Think alouds can be especially supportive for students with various learning needs as they provide scaffolding for metacognitive thinking skills. In addition, graphic organizers such as t-charts can be used during the think aloud process as well as when students are reading and practicing the comprehension strategies independently or with a group.
Implementation Strategies
For more information on how to incorporate think aloud comprehension strategies in your classroom, take a look at [[ | ]]


ELL - Making Connections – Text-to-Self – 2nd grade
While reading to the class, “Best Friends Together Again” by Aliki, the teacher models a think aloud of making connections (e.g. text-to-self) by saying “In the story, when Peter moved away it reminds me of a time when my best friend moved to another state. I remember getting postcards from my friend about his new state.” As students pair up and read the story together, the teacher encourages the students to pause while reading and make test-to-self connections.
History – Summarizing – T-Chart

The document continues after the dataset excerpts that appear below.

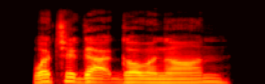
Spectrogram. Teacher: What cha is what plus you. You becomes cha.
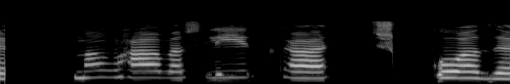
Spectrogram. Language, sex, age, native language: Icelandic, female, 8, Icelandic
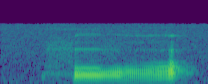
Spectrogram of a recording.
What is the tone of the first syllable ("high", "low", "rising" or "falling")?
low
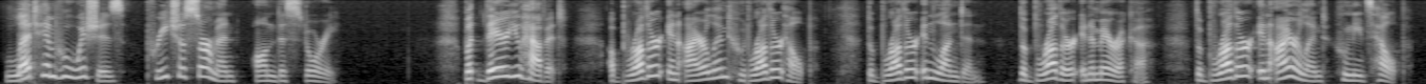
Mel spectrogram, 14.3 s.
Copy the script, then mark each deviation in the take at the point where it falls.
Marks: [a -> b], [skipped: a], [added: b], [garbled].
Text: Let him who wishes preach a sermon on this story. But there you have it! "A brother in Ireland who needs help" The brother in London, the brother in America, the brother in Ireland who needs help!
Let him who wishes preach a sermon on this story. But there you have it! "A brother in Ireland who [needs -> brother] help" The brother in London, the brother in America, the brother in Ireland who needs help!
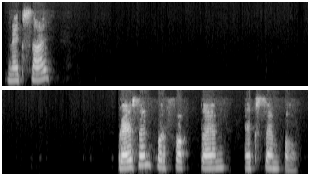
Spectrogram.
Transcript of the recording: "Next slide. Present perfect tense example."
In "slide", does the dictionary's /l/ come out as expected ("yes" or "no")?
no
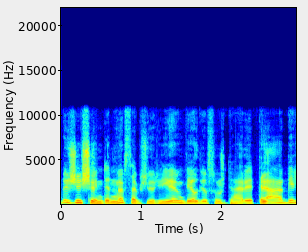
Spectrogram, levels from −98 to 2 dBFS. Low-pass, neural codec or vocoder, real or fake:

While reading a historical text on Thomas Jefferson in class, the teacher uses a t-chart to summarize key details and facts of Thomas Jefferson's life. On the right side of the t-chart is the page number of the quote, fact or detail along with the written quote. On the left side of the t-chart the student writes general comments, questions or inferences that can be made based on the fact or detail. The teacher models a think aloud for how to use the t-chart in class as well as inferences, questions and further analysis of the text.
Social Narratives
When modeling & reading social scripts, the teacher models a think aloud to help students infer what the student may be thinking based on the behavior and social interaction of the characters in the story. This helps students with perspective-taking and can also be used when making inferences about character’s motivation in fictional stories.

Related Strategies